---- Extracted material
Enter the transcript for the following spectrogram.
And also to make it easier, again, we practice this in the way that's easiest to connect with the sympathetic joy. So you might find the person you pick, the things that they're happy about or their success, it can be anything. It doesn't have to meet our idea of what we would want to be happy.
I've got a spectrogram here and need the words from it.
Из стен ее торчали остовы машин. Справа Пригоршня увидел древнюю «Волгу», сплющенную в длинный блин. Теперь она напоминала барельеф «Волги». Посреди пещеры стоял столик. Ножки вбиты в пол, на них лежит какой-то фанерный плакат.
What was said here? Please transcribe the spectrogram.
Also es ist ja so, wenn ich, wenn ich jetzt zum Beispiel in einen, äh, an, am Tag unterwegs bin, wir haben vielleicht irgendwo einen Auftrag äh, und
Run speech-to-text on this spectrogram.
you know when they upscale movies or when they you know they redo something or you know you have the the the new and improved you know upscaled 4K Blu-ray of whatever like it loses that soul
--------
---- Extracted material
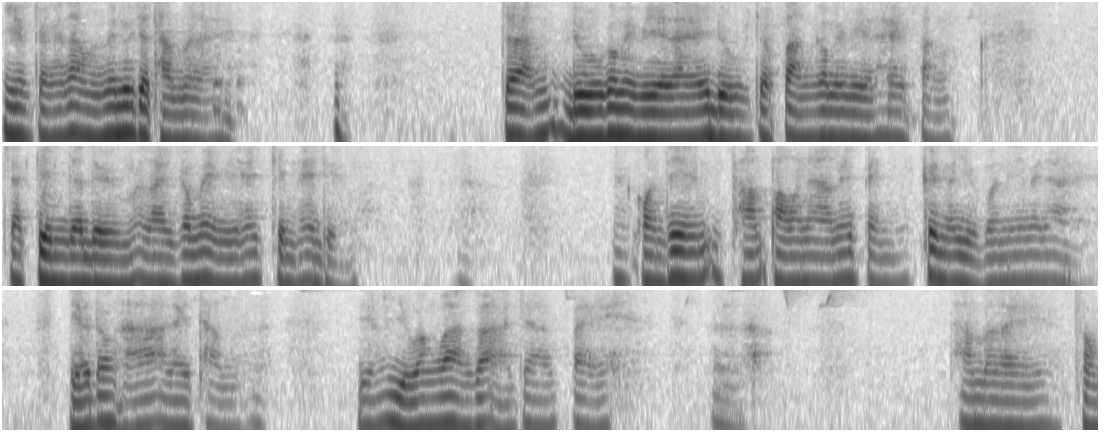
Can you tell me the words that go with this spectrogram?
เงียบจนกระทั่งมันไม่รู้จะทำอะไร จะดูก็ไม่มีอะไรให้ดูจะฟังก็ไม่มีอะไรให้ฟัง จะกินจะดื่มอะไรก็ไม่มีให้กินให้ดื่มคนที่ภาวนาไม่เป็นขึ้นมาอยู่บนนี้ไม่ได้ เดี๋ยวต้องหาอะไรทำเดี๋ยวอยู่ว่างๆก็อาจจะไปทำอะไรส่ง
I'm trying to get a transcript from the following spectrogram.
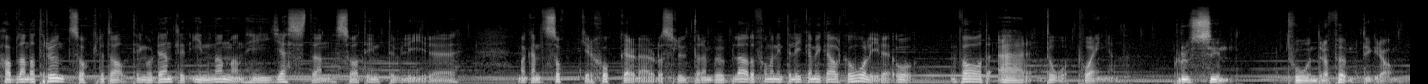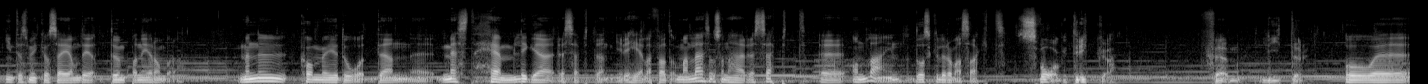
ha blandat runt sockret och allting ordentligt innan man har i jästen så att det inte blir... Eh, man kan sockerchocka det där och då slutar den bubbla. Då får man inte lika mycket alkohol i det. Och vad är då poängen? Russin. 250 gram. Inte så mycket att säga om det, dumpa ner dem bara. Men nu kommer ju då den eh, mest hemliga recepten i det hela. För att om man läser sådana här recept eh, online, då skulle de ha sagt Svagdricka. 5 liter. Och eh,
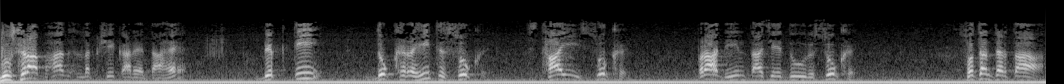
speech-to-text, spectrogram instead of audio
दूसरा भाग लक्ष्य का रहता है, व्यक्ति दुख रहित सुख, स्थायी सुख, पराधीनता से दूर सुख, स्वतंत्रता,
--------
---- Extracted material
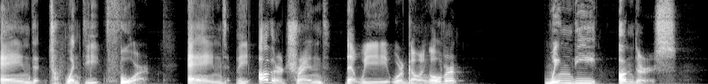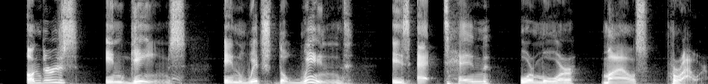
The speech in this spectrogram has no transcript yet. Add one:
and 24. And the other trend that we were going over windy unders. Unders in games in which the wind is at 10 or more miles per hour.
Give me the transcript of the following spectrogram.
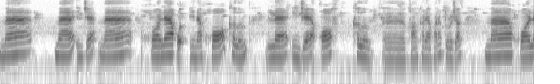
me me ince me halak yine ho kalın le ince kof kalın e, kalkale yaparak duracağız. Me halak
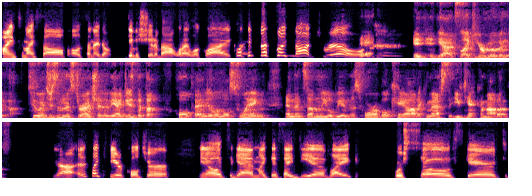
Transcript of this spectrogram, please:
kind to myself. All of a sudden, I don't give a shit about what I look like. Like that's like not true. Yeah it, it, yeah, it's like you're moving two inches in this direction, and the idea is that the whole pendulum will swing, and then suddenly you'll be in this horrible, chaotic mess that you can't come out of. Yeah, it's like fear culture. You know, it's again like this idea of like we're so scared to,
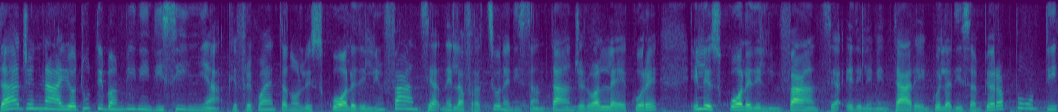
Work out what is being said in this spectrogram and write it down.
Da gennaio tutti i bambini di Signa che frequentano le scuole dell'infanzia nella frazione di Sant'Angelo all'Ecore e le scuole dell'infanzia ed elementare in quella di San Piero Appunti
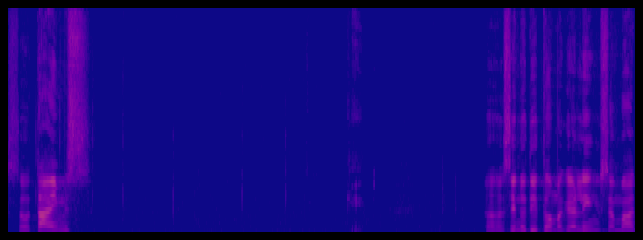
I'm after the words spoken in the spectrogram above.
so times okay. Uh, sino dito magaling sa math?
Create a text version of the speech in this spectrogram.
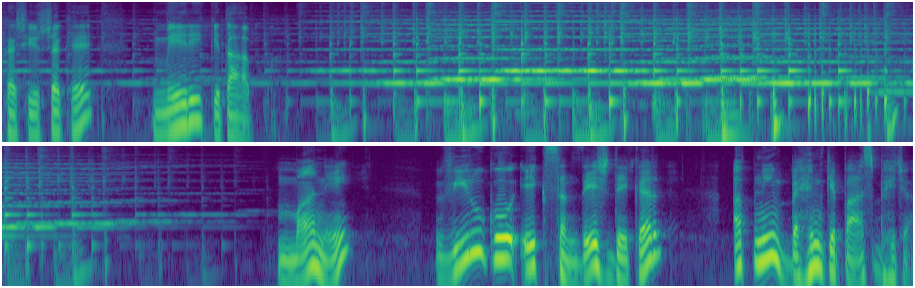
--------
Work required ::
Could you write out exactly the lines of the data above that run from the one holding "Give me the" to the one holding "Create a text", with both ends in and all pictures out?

Written solution ::
Give me the transcript of the following spectrogram.
me me ince me halak yine ho kalın le ince kof kalın e, kalkale yaparak duracağız. Me halak
Transcript of this spectrogram, please:
kind to myself. All of a sudden, I don't give a shit about what I look like. Like that's like not true. Yeah it, it, yeah, it's like you're moving two inches in this direction, and the idea is that the whole pendulum will swing, and then suddenly you'll be in this horrible, chaotic mess that you can't come out of. Yeah, it's like fear culture. You know, it's again like this idea of like we're so scared to,
Work out what is being said in this spectrogram and write it down.
Da gennaio tutti i bambini di Signa che frequentano le scuole dell'infanzia nella frazione di Sant'Angelo all'Ecore e le scuole dell'infanzia ed elementare in quella di San Piero Appunti
I'm after the words spoken in the spectrogram above.
so times okay. Uh, sino dito magaling sa math?
Create a text version of the speech in this spectrogram.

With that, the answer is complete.